---------- Data for analysis ----------

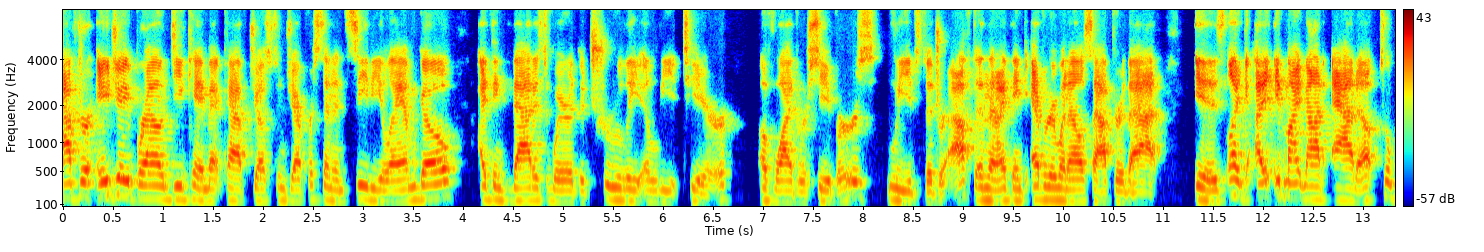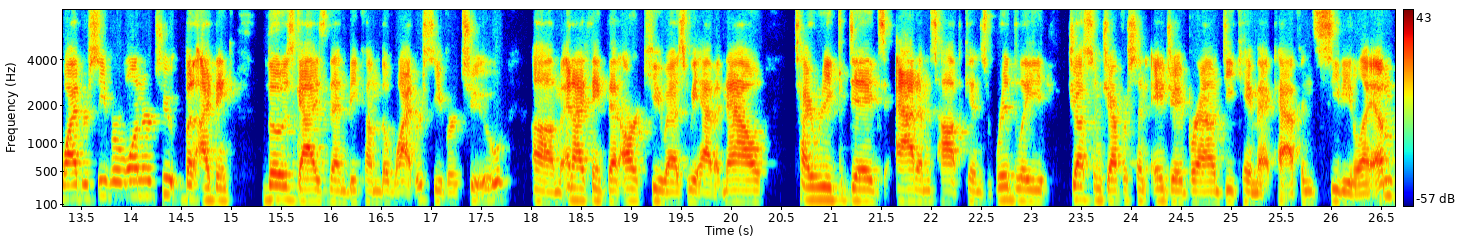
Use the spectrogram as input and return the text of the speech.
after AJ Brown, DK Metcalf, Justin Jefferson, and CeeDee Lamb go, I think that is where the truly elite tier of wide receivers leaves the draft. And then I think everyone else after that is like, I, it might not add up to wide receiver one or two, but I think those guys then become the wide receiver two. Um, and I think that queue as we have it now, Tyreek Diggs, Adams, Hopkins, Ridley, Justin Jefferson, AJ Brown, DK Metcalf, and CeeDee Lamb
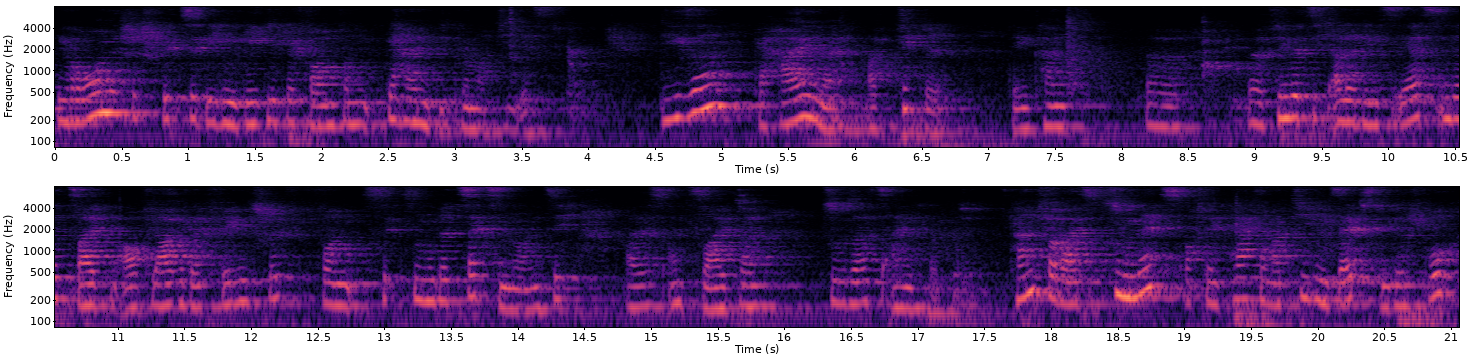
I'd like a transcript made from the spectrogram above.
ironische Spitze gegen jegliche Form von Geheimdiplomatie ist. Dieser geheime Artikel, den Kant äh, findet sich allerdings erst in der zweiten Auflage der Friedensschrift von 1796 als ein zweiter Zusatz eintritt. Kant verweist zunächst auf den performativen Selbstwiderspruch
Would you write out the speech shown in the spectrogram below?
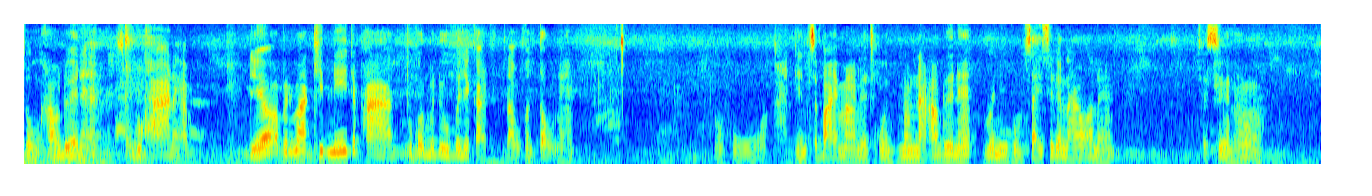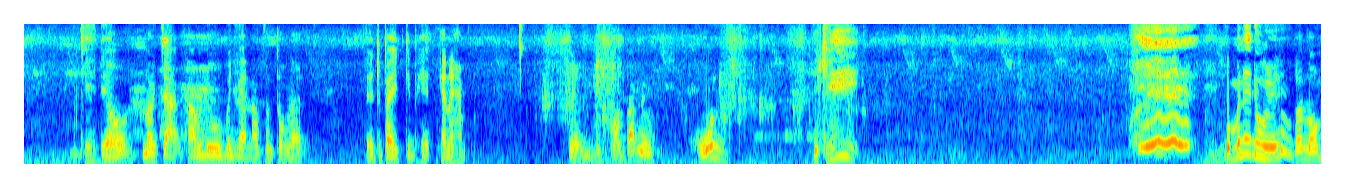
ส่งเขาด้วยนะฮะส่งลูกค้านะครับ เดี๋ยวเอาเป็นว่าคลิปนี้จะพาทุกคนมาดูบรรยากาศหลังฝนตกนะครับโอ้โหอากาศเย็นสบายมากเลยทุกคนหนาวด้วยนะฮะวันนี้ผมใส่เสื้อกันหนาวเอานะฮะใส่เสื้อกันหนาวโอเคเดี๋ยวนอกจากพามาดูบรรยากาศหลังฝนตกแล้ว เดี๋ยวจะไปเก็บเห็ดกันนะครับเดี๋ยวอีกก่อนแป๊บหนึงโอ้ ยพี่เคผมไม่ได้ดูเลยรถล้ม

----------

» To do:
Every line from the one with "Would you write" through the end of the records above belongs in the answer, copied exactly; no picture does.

» Result for this exercise:
Would you write out the speech shown in the spectrogram below?
ส่งเขาด้วยนะฮะส่งลูกค้านะครับ เดี๋ยวเอาเป็นว่าคลิปนี้จะพาทุกคนมาดูบรรยากาศหลังฝนตกนะครับโอ้โหอากาศเย็นสบายมากเลยทุกคนหนาวด้วยนะฮะวันนี้ผมใส่เสื้อกันหนาวเอานะฮะใส่เสื้อกันหนาวโอเคเดี๋ยวนอกจากพามาดูบรรยากาศหลังฝนตกแล้ว เดี๋ยวจะไปเก็บเห็ดกันนะครับเดี๋ยวอีกก่อนแป๊บหนึงโอ้ ยพี่เคผมไม่ได้ดูเลยรถล้ม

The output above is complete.